Consumable vs. Luxury Good

Mssr. Duroux,

In the last 20, and especially the last 12 years we have seen certain properties in Bordeaux marketed and sold more akin to a Louis Vuitton purse, or Lamborghini, as opposed to a consumable good that is cellarable and collectible and meant to enjoy with friends, family, and wine lovers.

How do you feel about Bordeaux having the perception around the world as being out of reach for wine drinkers, and only being on the table of the rich and elite? Along with how this has played into the increased amount of forgeries and fraudulent wines.

As a side note, 83 and 89 Palmer are two very memorable that stand out in my vinous experiences, what vintages from 1996 forward do you think will have the brightest futures at 20 to 30 years of age?

Thanks, Kris

Hi Kris

It is true that certain wines from the Bordeaux region are extremely expensive. I don’t really think that they are marketed as luxury goods. I just think that the increasing demand around the world (China!!!) has created this fenomena.
Caviar is a consumable good, but it is hard to find…
I don’t think this is just for Bordeaux. Cult wines from California or top Grand Cru from Burgundy are the same.

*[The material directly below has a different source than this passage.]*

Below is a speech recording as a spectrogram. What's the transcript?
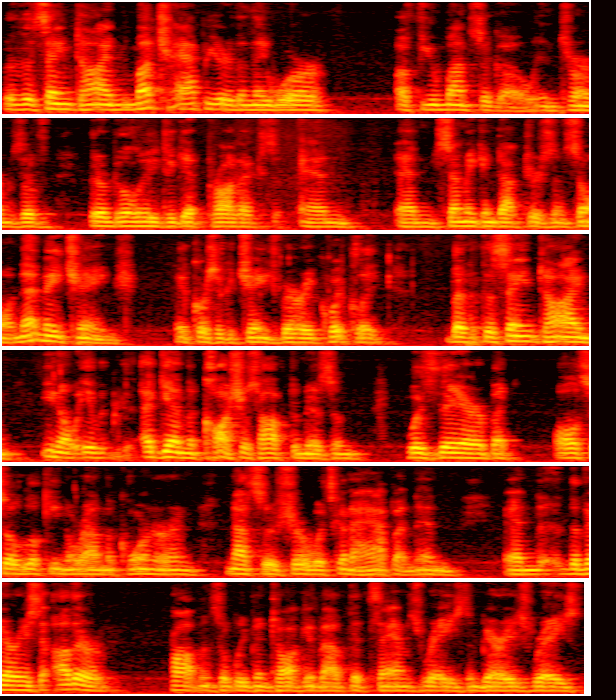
but at the same time, much happier than they were a few months ago in terms of their ability to get products and and semiconductors and so on. That may change. Of course, it could change very quickly. But at the same time, you know, it, again, the cautious optimism was there, but also looking around the corner and not so sure what's going to happen. And and the various other problems that we've been talking about that Sam's raised and Barry's raised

Best vintages from 1996 are (without surprise): 2000, 2005, 2009, 2010. But I would consider also 1998 (I love this vintage for Palmer, it is as you know a fantastic vintage for merlot and this grape variety is very important for us) and 2011 (smalest yield since 1961 and I am convince it will be a fantastic surprise for a lot of wine lovers in 20 or 25 years)

Thomas, do you feel that worldwide demand (i.e. China) has caused the rise in price? Chateau Palmer wasn’t always the equivalent of what price it is today, as I understand (when adjusted for cost of living, inflation, etc), so what determines the current price?

China and the strong demand for top wines of Bordeaux had an impact, no question about it. The worlwide demand has also increased. But an other thing that has to be considered is that our production volume is not the same. In the 80’s and begining of the 90’s yied were higher and selection lower (80 % of the crop in the grand vin). Nowdays w no more than 40 to 50 % of the crop goes into Chateau Palmer.
Higher demand, lower production means price increase…

With higher demand raising prices (I understand lower production - that goes without saying), is it simply because the market CAN bear higher prices, or that the wine MUST be priced higher? Assuming the former, I would assume that makes the winery much more profitable, no? OR does it just pad the pockets of the distribution/en primeur companies?

Well the wineries decide the en primeur price based ont their understanding of the worldwide demand and then the market adjust the price. Less wine and more demand means that the market speculate. Yes the Wineries are more profitable and the result is that selection has never been so drastic and that a lot of investment in the production tools are made. I would also assume that the good distributors take an advantage of it but same think for them: less volume…